February 2, 2015
1/27/2015 InSight Crime
A report from a prominent think tank tackles the new security strategy in Tamaulipas, one of Mexico‘s perennially conflictive northern states.
The Wilson Center’s Mexico Institute published Plan Tamaulipas: A New Security Strategy for a Troubled State in October of last year. Written by Christopher Wilson and Eugenio Weigend, the report analyzes a new security program launched by President Enrique Peña Nieto’s government in May 2014.
The new strategy came amid a period of prolonged conflict between the two major criminal groups controlling the region, allies turned enemies the Zetas and the Gulf Cartel. The plan for Tamaulipas is based on three pillars: the dismantling of existing criminal groups; the elimination of smuggling routes, whether for cash and arms coming into Mexico or for drugs and undocumented migrants heading to the US; and the construction of “sufficient, efficient, and reliable” security agencies at the local level.
Read the report here.

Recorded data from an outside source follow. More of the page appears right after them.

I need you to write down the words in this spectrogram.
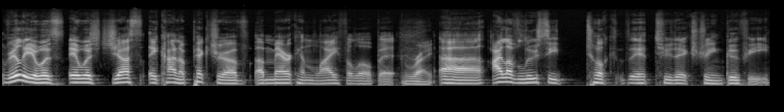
really, it was it was just a kind of picture of American life a little bit right. uh, I Love Lucy took it to the extreme goofy.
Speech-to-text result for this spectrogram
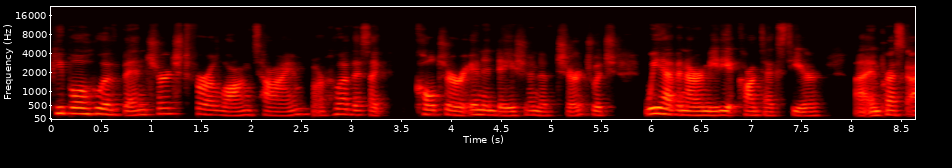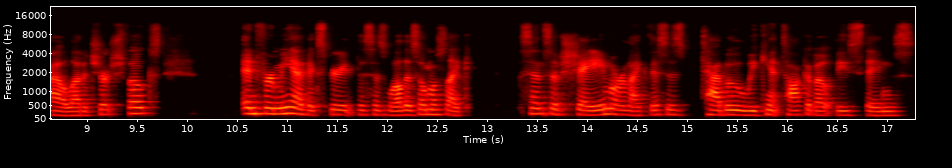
people who have been churched for a long time or who have this like culture or inundation of church, which we have in our immediate context here uh, in Presque Isle, a lot of church folks. And for me, I've experienced this as well. This almost like sense of shame or like this is taboo. We can't talk about these things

January 16, 2015
By Tim Padgett, 1/15/2015
Yuri Cortez/AFP/Getty Images
When Mexican President Enrique Peña Nieto visited President Obama on Jan. 6, hundreds of Mexican Americans demonstrated outside the White House. Hundreds more picketed at Mexican consulates across the U.S. It was an unusual display of solidarity with Mexicans south of the border, who have taken to the streets almost daily since September—when 43 college students were massacred by narco-gangsters—to denounce corruption and violence in their country.
Peña Nieto’s approval rating, which hovered above 60 percent two years ago, has plummeted into the 30s as marchers call for his resignation. That’s a dramatic fall considering how ardently U.S. and international boosters lionized him when he took office in December 2012. Then, it seemed like every financial gazette on the planet was declaring Peña Nieto’s Mexico “the Aztec Tiger.” New York Times columnist Thomas Friedman said it was poised to become a “more dominant economic power in the 21st century” than China.
January 9, 2015
1/6/2015 BBC News
President Barack Obama has promised the US will stand alongside Mexico in its fight against drug-related violence.
The vow came after talks with President Enrique Pena Nieto in the White House, in which the two discussed the recent disappearance of 43 Mexican students.
The US president said his country would be a “good partner” to its neighbour in the fight against drugs and associated problems.
“Our commitment is to be a friend and supporter of Mexico in its efforts to eliminate the scourge of violence and drug cartels that are responsible for so many tragedies inside of Mexico,” he said.
December 16, 2013
The New York Times, 12/14/2013
With violence down to a quarter of its peak, Ciudad Juárez, a perennial symbol of drug war devastation, is experiencing what many here describe as a boom. New restaurants pop up weekly, a few with a hipster groove. Schools and homes in some neighborhoods are gradually filling again, while new nightclubs throb on weekends with wall-to-wall teenagers and 20-somethings who insist on reclaiming the freedom to work and play without being consumed by worry.
Critics here fear that the changes are merely cosmetic, and there is still disagreement over what, exactly, has led to the drastic drop in violence. Some attribute it to an aggressive detention policy by the police; others say the worst killers have died or fled, or that the Sinaloa drug cartel has simply defeated its rivals, leaving a peace of sorts that could quickly be undone.
November 27, 2013
BBC News, 11/25/2013
To some it may seem extraordinary, but priests say the country is under attack by Satan, and that more exorcists are needed to fight him. This attack, they say, is showing itself in the gruesome drug-related violence, including human sacrifice, that has engulfed the country since 2006.
“We believe that behind all these big and structural evils there is a dark agent and his name is The Demon. That is why the Lord wants to have here a ministry of exorcism and liberation, for the fight against the Devil,” says Father Carlos Triana, a priest, and an exorcist, in Mexico City.
November 22, 2013
San Antonio Express, 11/21/2013
Mexico extradited an alleged former top member of the Zetas drug cartel Thursday to face narcotics trafficking and money laundering charges in Laredo, a former Drug Enforcement Administration agent said.
Officials with the U.S. Marshals Service and the U.S. Attorney’s Office would not confirm or deny Thursday afternoon that Iván Velázquez Caballero, known by the nickname “El Taliban,” had been sent to the U.S. But Mike Vigil, the former chief of international operations for the DEA, said Velazquez is now in the country.
Velázquez is one of more than 30 people charged in a massive conspiracy indictment, alleging that, between 2000 and 2008, the Zetas smuggled large amounts of drugs into the U.S. and committed homicides in Texas as part of their narcotics trafficking operations.